CHICAGO – Federal Reserve Chairman Ben Bernanke said Thursday that the government must avoid imposing burdensome rules on financial companies as it carries out the biggest regulatory overhaul in seven decades.

“No one’s interests are served by the imposition of ineffective or burdensome rules that lead to excessive increases in costs or unnecessary restrictions in the supply of credit,” Bernanke said in a speech to the Chicago Fed’s annual banking conference.

“Regulators must aim to avoid stifling reasonable risk-taking and innovation in financial markets, as these factors play an important role in fostering broader productivity gains, economic growth and job creation,” he said.

Bernanke and Fed officials are trying to balance the need to reduce the risk of repeating the 2007-2008 financial crisis with the aim of reviving the economy after the worst recession since the Great Depression. The central bank, under last year’s Dodd-Frank Act, was given the job of overseeing the biggest financial companies.

“While a great deal has been accomplished since the act was passed less than a year ago, much work remains to better understand sources of systemic risk, to develop improved monitoring tools, and to evaluate and implement policy instruments to reduce macroprudential risks,” Bernanke said.

Bernanke has backed a so-called macroprudential approach to supervision that looks at patterns and risks across different companies and markets and not just at how individual firms are performing.

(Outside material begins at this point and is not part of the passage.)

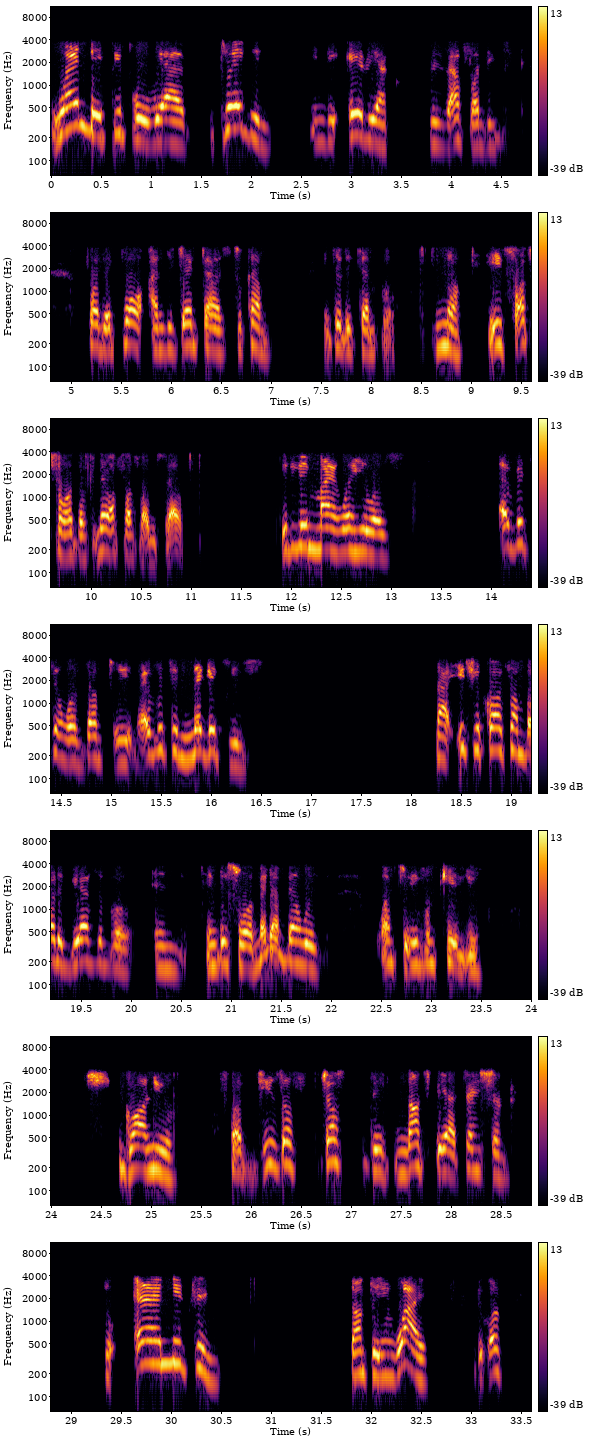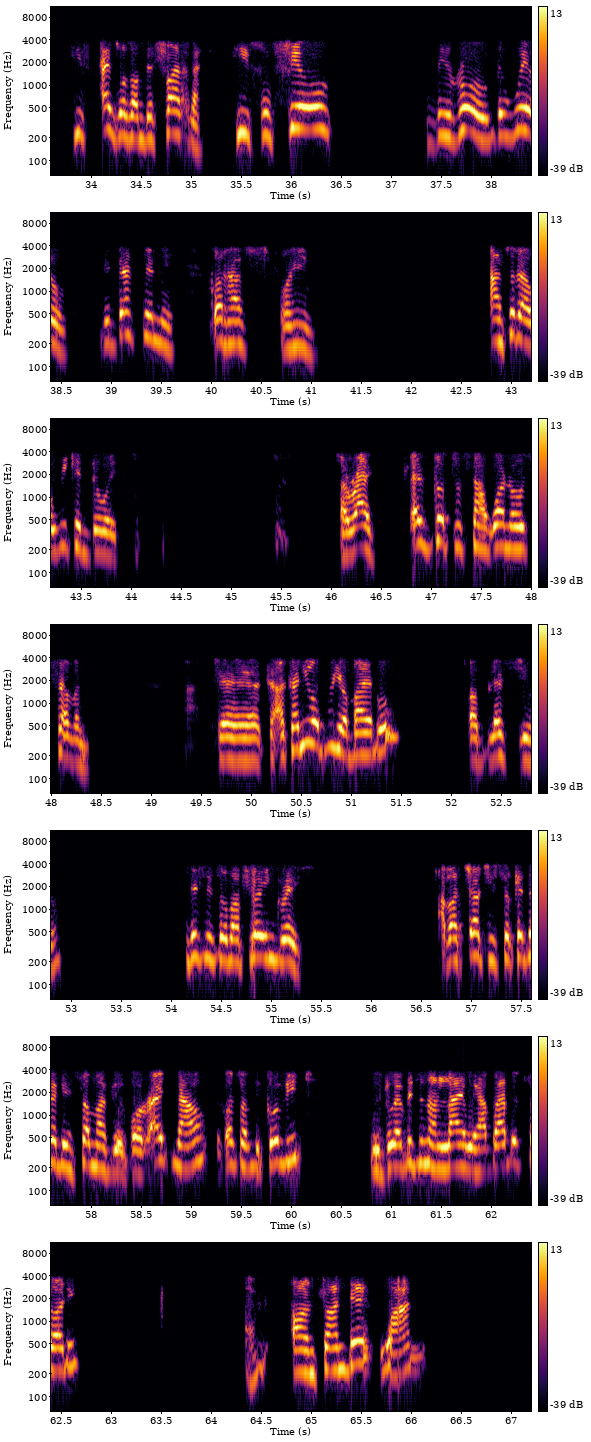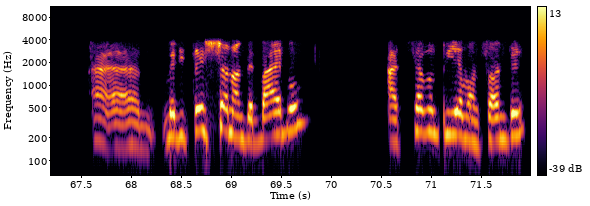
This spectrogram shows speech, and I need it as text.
when the people were trading in the area reserved for the for the poor and the Gentiles to come into the temple. No, he fought for others, never fought for himself. He didn't mind when he was everything was done to him, everything negative. Now, if you call somebody Beelzebul in in this world, many of them will want to even kill you, gone you. But Jesus just did not pay attention to anything done to him. Why? Because his eyes was on the Father. He fulfilled the role, the will, the destiny God has for him. And so that we can do it. All right, let's go to Psalm 107. Uh, can you open your Bible? God bless you. This is overflowing grace. Our church is located in Somerville, but right now, because of the COVID, we do everything online. We have Bible study. On Sunday, one, um, meditation on the Bible at 7 p.m. on Sunday.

He spent most of the speech discussing the approach by the Fed and other regulators to carrying out the Dodd-Frank Act.

The Fed chief didn’t discuss the outlook for the economy or monetary policy.